Of course, if Section 5 is to offer nothing beyond the Sherman Act, that begs the question of whether the FTC is needed at all? In this manner, the quest for a species of harmful conduct that is reachable only through Section 5 is an existential one. Does it make sense to have two agencies enforcing the same law? Probably not. The FTC’s comparative advantage over DOJ lays in its research capability, and of course its consumer protection mission. Accordingly, stripped of a unique antirust enforcement authority, one possible reorganization would be to house enforcement in DOJ, with the FTC providing competition and consumer protection policy R&D that would feed into case selection designed to improve these bodies of law.
However attractive it may be from a policy standpoint, jettisoning Section 5 beyond the Sherman Act is a political non-starter; Congress would never permit the FTC to abrogate its UMC power. Indeed, recall the nasty fight that erupted when the FTC and DOJ attempted to reach a clearance agreement in 2002. Accordingly, a more realistic path for the Commission to take would be to spell out the circumstances under which it would consider a stand alone Section 5 case. I will turn to this in my next posting.
 See, e.g., FTC v. Sperry & Hutchinson Co., 405 U.S. 233 (1972); William E. Kovacic & Marc Winerman, Competition Policy and the Application of Section 5 of the Federal Trade Commission Act, 76 Antitrust L.J. 929, 930-31 (2010).

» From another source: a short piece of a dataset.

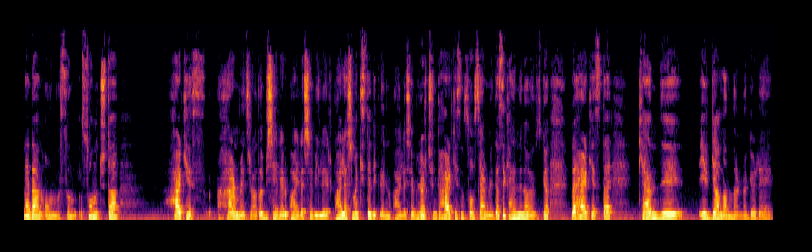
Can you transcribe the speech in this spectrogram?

 FTC v. Boise Cascade, 637 F.2d 573, 581 (9th Cir. 1980); Official Airline Guides, Inc. v. FTC, 630 F.2d 920 (2d. Cir. 1980); E.I DuPont de Nemours & Co. v. FTC, 729 F.2d 128 (2d Cir. 1984). The FTC’s last judicially decided Section 5 action was in 1992. FTC v. Abbott Labs, 853 F. Supp. 526 (D.D.C. 1992).
 In re U-Haul Int’l, Inc. (June 9, 2010); In re Valassis Communications, Inc. (April 19, 2006); In re Stone Container Corp. (June 3, 1998); In re Precision Moulding Co. (Sept. 3, 1996); In re YKK(USA) (July 1, 1993); In re A.E. Clevite, Inc. (June 8, 1993); In re Quality Trailer Prods. Corp. (Nov. 5, 1992).
 Rambus Inc. v. FTC, 522 F.3d 456 (D.C. Cir. 2008); see also Broadcom Corp. v. Qualcomm Inc., 501 F.3d 297 (3rd Cir. 2007); Microsoft, 253 F.3d 3, 76 (D.C. Cir. 2001); Conwood Co. v. U.S. Tobacco Co., 290 F.3d 768 (6th Cir. 2002).